• Goal of the exercise:
From start to finish, set down the entries below exactly, leaving out the pictures.

[Dataset entries]
========

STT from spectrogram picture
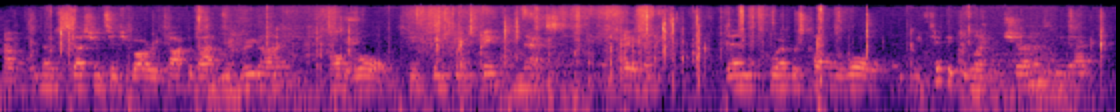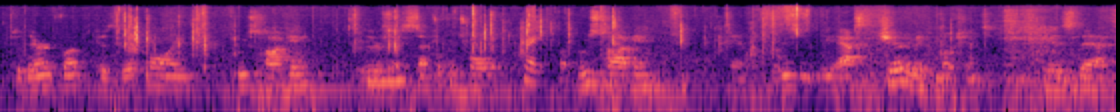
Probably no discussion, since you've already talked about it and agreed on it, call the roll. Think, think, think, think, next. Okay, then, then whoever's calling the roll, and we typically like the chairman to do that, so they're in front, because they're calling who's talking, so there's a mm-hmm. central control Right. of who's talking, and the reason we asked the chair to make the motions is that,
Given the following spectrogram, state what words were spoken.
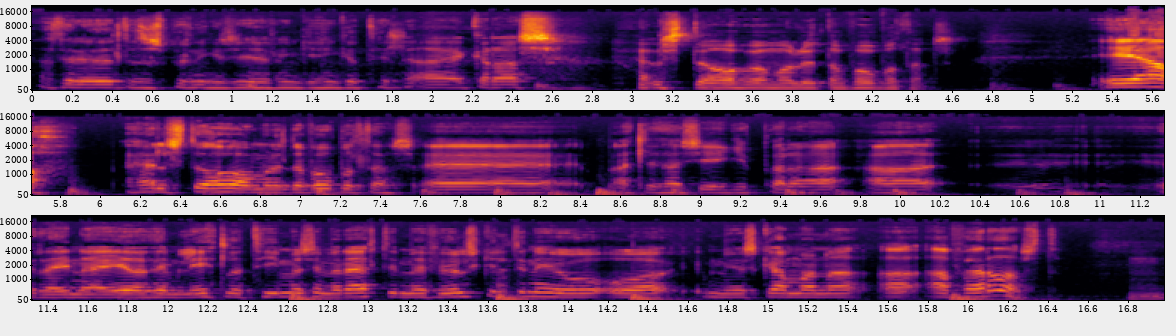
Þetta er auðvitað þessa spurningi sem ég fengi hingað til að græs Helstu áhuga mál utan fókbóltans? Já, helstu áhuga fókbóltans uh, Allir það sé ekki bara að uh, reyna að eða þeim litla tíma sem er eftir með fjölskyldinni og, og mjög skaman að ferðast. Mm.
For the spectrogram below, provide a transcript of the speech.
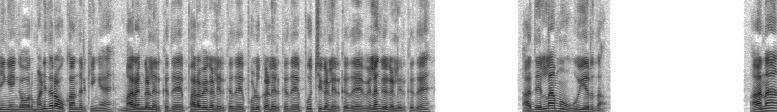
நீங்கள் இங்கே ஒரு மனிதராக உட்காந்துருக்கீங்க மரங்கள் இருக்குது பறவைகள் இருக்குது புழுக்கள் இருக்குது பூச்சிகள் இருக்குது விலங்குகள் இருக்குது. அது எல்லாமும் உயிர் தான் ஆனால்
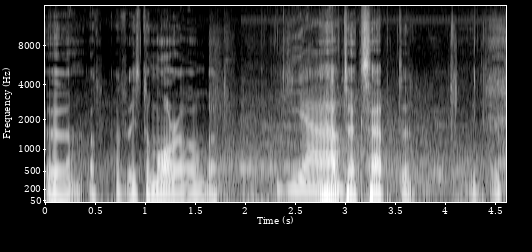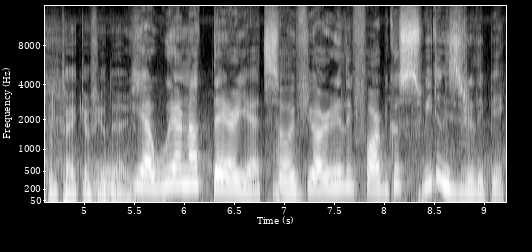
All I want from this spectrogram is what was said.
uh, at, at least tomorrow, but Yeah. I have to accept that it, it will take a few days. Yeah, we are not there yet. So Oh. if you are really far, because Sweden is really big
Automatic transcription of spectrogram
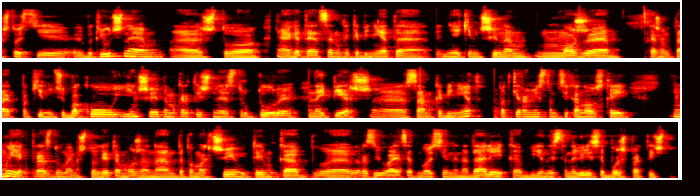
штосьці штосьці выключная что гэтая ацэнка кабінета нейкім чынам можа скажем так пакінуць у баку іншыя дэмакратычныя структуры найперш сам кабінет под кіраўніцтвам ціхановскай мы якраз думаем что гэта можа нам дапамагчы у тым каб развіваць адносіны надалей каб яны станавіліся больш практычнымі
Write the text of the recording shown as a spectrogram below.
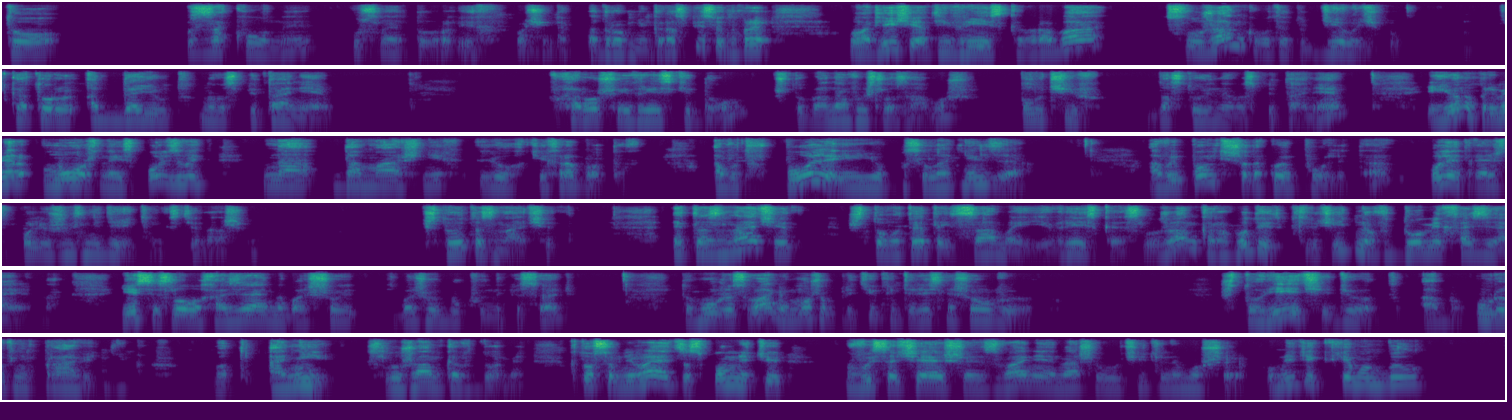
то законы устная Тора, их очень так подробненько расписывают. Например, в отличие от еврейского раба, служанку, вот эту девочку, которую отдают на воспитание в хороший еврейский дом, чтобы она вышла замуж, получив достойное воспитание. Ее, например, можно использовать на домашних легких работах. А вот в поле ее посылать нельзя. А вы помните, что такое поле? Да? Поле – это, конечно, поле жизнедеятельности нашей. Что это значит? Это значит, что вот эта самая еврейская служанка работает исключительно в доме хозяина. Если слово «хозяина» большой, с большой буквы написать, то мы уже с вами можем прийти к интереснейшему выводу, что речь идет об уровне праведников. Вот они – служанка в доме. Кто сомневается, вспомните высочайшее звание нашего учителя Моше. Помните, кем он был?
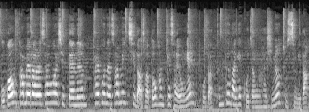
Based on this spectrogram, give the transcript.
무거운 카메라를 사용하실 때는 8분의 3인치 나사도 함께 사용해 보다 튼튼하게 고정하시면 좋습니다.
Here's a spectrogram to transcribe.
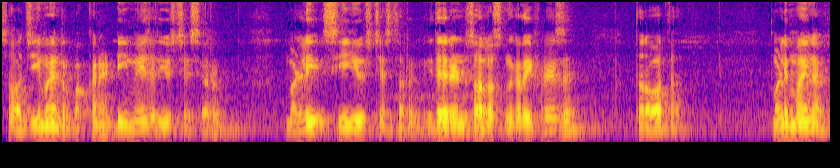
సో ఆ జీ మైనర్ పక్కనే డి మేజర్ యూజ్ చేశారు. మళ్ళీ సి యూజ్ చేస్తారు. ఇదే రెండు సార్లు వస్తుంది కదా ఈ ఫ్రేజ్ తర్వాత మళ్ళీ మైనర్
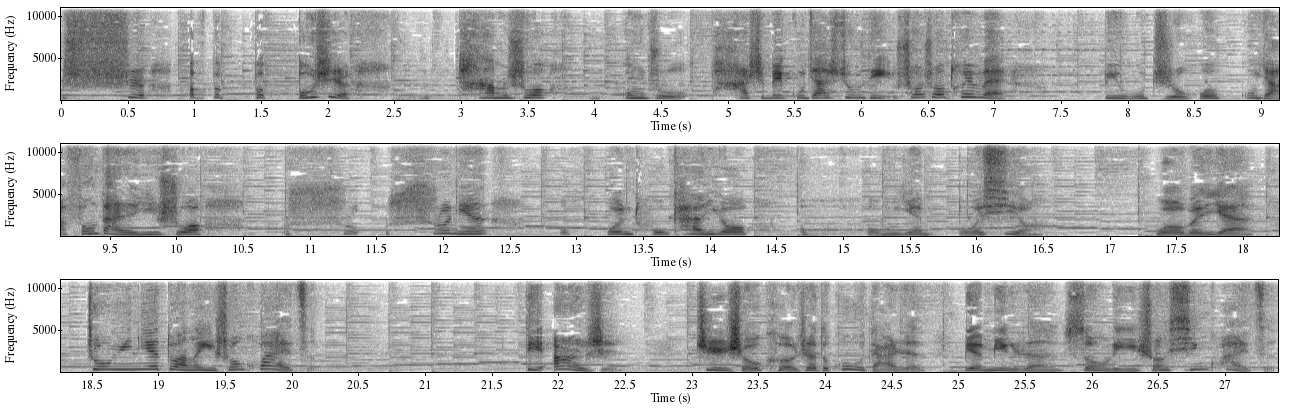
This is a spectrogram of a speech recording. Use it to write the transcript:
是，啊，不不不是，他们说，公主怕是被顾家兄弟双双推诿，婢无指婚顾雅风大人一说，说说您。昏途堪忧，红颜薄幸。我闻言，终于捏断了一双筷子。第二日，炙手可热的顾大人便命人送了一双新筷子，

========

• Task output:
STT from spectrogram picture
Probably no discussion, since you've already talked about it and agreed on it, call the roll. Think, think, think, think, next. Okay, then, then whoever's calling the roll, and we typically like the chairman to do that, so they're in front, because they're calling who's talking, so there's a mm-hmm. central control Right. of who's talking, and the reason we asked the chair to make the motions is that,
Given the following spectrogram, state what words were spoken.
Þetta er auðvitað þessa spurningi sem ég fengi hingað til að græs Helstu áhuga mál utan fókbóltans? Já, helstu áhuga fókbóltans uh, Allir það sé ekki bara að uh, reyna að eða þeim litla tíma sem er eftir með fjölskyldinni og, og mjög skaman að ferðast. Mm.
For the spectrogram below, provide a transcript of the speech.
நீங்கள் இங்கே ஒரு மனிதராக உட்காந்துருக்கீங்க மரங்கள் இருக்குது பறவைகள் இருக்குது புழுக்கள் இருக்குது பூச்சிகள் இருக்குது விலங்குகள் இருக்குது. அது எல்லாமும் உயிர் தான் ஆனால்
All I want from this spectrogram is what was said.
uh, at, at least tomorrow, but Yeah. I have to accept that it, it will take a few days. Yeah, we are not there yet. So Oh. if you are really far, because Sweden is really big
Automatic transcription of spectrogram
штосьці штосьці выключная что гэтая ацэнка кабінета нейкім чынам можа скажем так пакінуць у баку іншыя дэмакратычныя структуры найперш сам кабінет под кіраўніцтвам ціхановскай мы якраз думаем что гэта можа нам дапамагчы у тым каб развіваць адносіны надалей каб яны станавіліся больш практычнымі
Write the text of the recording shown as a spectrogram below.
то законы устная Тора, их очень так подробненько расписывают. Например, в отличие от еврейского раба, служанку, вот эту девочку, которую отдают на воспитание в хороший еврейский дом, чтобы она вышла замуж, получив достойное воспитание. Ее, например, можно использовать на домашних легких работах. А вот в поле ее посылать нельзя. А вы помните, что такое поле? Да? Поле – это, конечно, поле жизнедеятельности нашей. Что это значит? Это значит, что вот эта самая еврейская служанка работает исключительно в доме хозяина. Если слово «хозяина» большой, с большой буквы написать, то мы уже с вами можем прийти к интереснейшему выводу, что речь идет об уровне праведников. Вот они – служанка в доме. Кто сомневается, вспомните высочайшее звание нашего учителя Моше. Помните, кем он был?
Based on this spectrogram, give the transcript.
무거운 카메라를 사용하실 때는 8분의 3인치 나사도 함께 사용해 보다 튼튼하게 고정하시면 좋습니다.
Here's a spectrogram to transcribe.
సో ఆ జీ మైనర్ పక్కనే డి మేజర్ యూజ్ చేశారు. మళ్ళీ సి యూజ్ చేస్తారు. ఇదే రెండు సార్లు వస్తుంది కదా ఈ ఫ్రేజ్ తర్వాత మళ్ళీ మైనర్
This is a spectrogram of a speech recording. Use it to write the transcript:
是，啊，不不不是，他们说，公主怕是被顾家兄弟双双推诿，婢无指婚顾雅风大人一说，说说您。昏途堪忧，红颜薄幸。我闻言，终于捏断了一双筷子。第二日，炙手可热的顾大人便命人送了一双新筷子，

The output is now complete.